To determine the benefit of collecting two routine specimens to test for congenital hypothyroidism, we examined the results of our newborn screening program during the last 9.5 years. The Northwest Regional Screening Program (NWRSP) performs a primary thyroxine test with thyroid-stimulating hormone determinations on the lowest 10% of dried blood filter paper specimens. An initial specimen is obtained in the newborn period, and a routine specimen is collected at approximately 4 to 6 weeks of age in all infants born in Oregon and 25% of infants born in Idaho, Montana, Alaska, and Nevada. Between May 1975 and October 1984, 182 infants with primary hypothyroidism were detected from 811,917 infants screened, a prevalence rate of 1:4,461. The routine second specimen led to the diagnosis of 19 infants of 484,604 infants screened, a detection rate of 1:25,505. When infants detected by the second screen were compared with those detected by the first screen, they had higher thyroxine and lower thyroid-stimulating specimens. When thyroid scanning was used, all but one infant detected by the second screen had some residual thyroid tissue, whereas 35% of infants detected by the first screen had thyroid aplasia. Skeletal maturation was more likely to be normal in infants detected by the second screen. These infants appear to have milder hypothyroidism due to a later age of onset or slower evolution of thyroid failure. At a cost of $31,881 per infant detected by the second screen, the NWRSP found it cost-effective to obtain a routine second specimen.

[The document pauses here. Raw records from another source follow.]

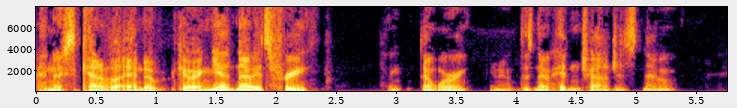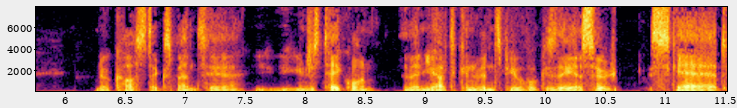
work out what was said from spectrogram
and I just kind of like end up going, yeah, no, it's free. Don't worry, you know, there's no hidden charges, no no cost expense here. You, you can just take one, and then you have to convince people because they get so scared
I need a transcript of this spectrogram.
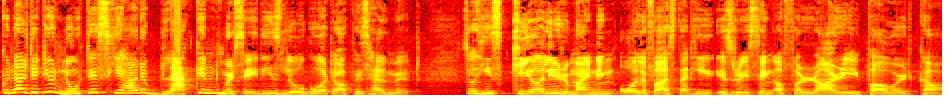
Kunal, did you notice he had a blackened Mercedes logo atop his helmet? So he's clearly reminding all of us that he is racing a Ferrari powered car.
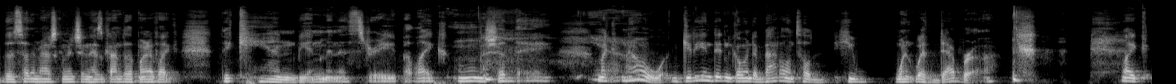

|Original language||English (US)|
|Number of pages||7|
|State||Published - Dec 1 1985|
ASJC Scopus subject areas
- Pediatrics, Perinatology, and Child Health